Florida Ports Promoted as Alternative to Congestion and Bottlenecks
Florida has become the latest in a series of regional ports in the U.S. seeking to highlight availability as an alternative to the congestion and backlogs at the primary seaports in California and now increasingly also the U.S. East Coast. In an aggressive campaign, the Florida Ports Council is promoting Florida’s fifteen public seaports as an answer to the global supply chain crisis providing an opportunity to save time and money for shippers.
“Florida is open for business, and we are the solution to help resolve the global supply chain crisis,” says Michael Rubin, President and CEO, Florida Ports Council. “Instead of waiting off the coast of California, cargo vessels can offload and move their product to Florida and other discretionary markets in the same time it takes to find space in an increasingly congested California.”
Global suppliers of sneakers, furniture, toilet paper, sporting goods, toys, artificial Christmas trees and more, are literally stuck off the coast of California, waiting days and weeks to offload their cargo, says the FPC. The council is contending that California is no longer the most efficient way to move consumer goods to either the East Coast or even the Midwest. Florida, they say, has the capacity to be the more efficient way to connect commerce to those locations.
“Florida is where your success comes in, and our seaports are the solution to ensure the cargo shipping logjam doesn’t become the grinch that stole Christmas,” says Rubin.
The effort to promote the availability of Florida’s port is the latest in a series of steps designed to help the seaports rebound from the challenges of 2020. Florida’s waterborne trade value declined 16 percent last year, a drop of over $14 billion compared to 2019. The only cargo type to see an overall year-over-year increase in value was breakbulk cargo, which was up nearly eighter percent.
The seaports across the state experienced more than a six percent decline in container trade. Only three of the 15 ports, Port Manatee, Port Tampa Bay, and Port Panama City, recorded increases in container volumes, with growth between a third and a half. Both the dry bulk and liquid bulk trades were also down by more than 10 percent in 2020.
Earlier this year, Florida Governor Ron DeSantis announced $250 million in stimulus relief to help Florida’s 15 seaports partially offset the impacts experienced as a result of the pandemic.
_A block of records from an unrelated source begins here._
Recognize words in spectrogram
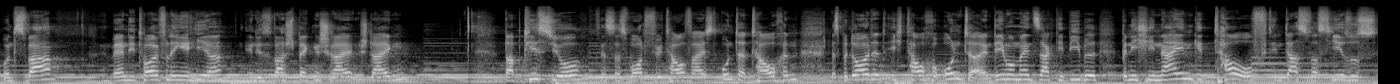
Und zwar werden die Täuflinge hier in dieses Waschbecken steigen. Baptistio, das ist das Wort für Taufe, heißt untertauchen. Das bedeutet, ich tauche unter. In dem Moment, sagt die Bibel, bin ich hineingetauft in das, was Jesus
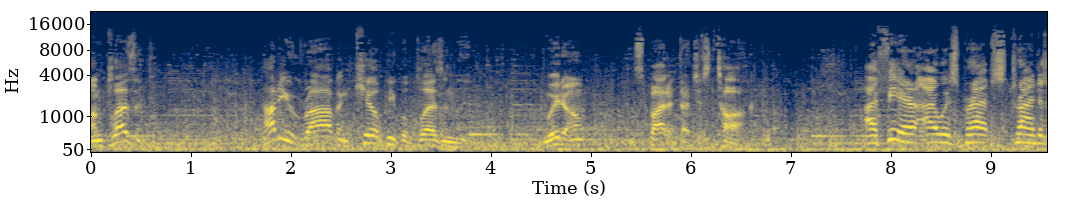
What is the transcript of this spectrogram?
Unpleasant? How do you rob and kill people pleasantly? We don't, in spite of Dutch's talk. I fear I was perhaps trying to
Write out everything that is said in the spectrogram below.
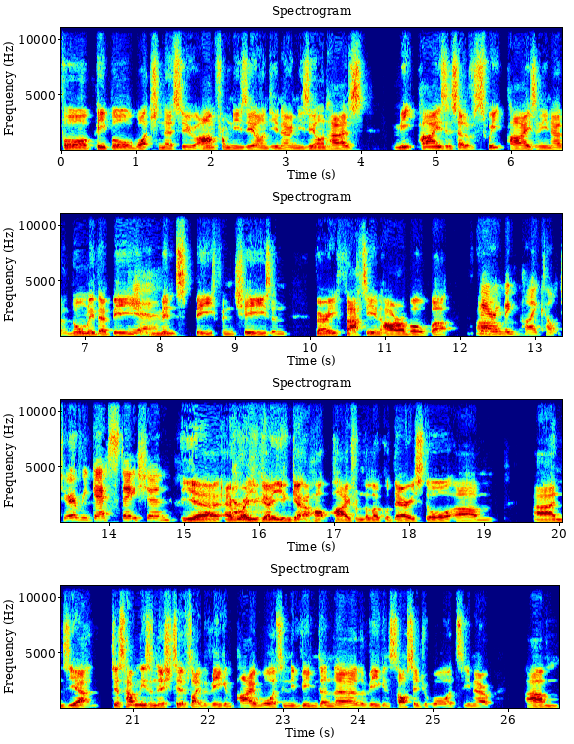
for people watching this who aren't from New Zealand, you know, New Zealand has meat pies instead of sweet pies and you know normally there'd be yeah. minced beef and cheese and very fatty and horrible but very um, big pie culture every gas station yeah everywhere you go you can get a hot pie from the local dairy store um, and yeah just having these initiatives like the vegan pie awards and you've even done the the vegan sausage awards you know um,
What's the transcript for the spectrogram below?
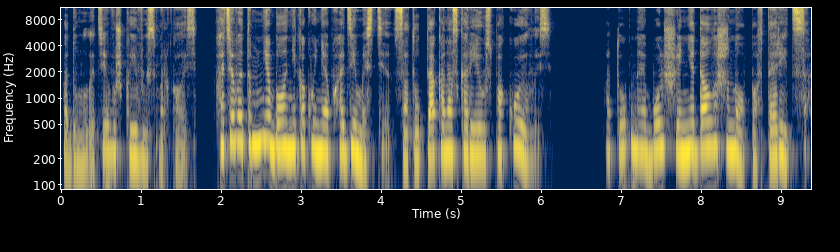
Подумала девушка и высморкалась. Хотя в этом не было никакой необходимости, зато так она скорее успокоилась. Подобное больше не должно повториться.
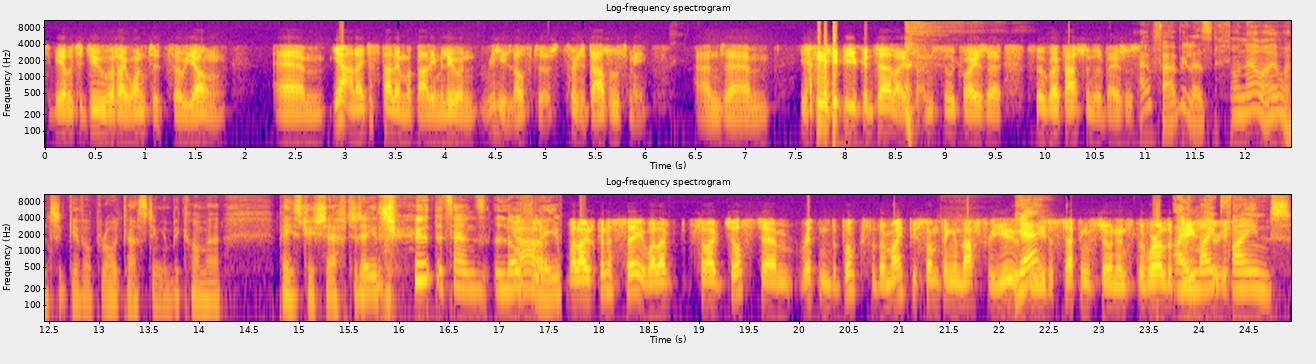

The larger ports received allocated payments ranging between $14 and $70 million in relief based on the level of financial hardship experienced in 2020. Three of the ports, Miami, Port Canaveral, and Port Everglades, have also begun starting in mid-2021 to see a return of cruising which is an important source of revenue.
Longer-term, the FPC highlights the broad range of capital improvements the ports are undertaking. Over the next five years, the FPC says the ports will invest a total of $3.3 billion with more than two-thirds of the investment slated for the Atlantic coast seaports. More than a quarter of it will be spent on berth rehabilitation and repairs, with another 20 percent spent on cargo terminals, and nearly 10 percent on channel and harbor deepening projects.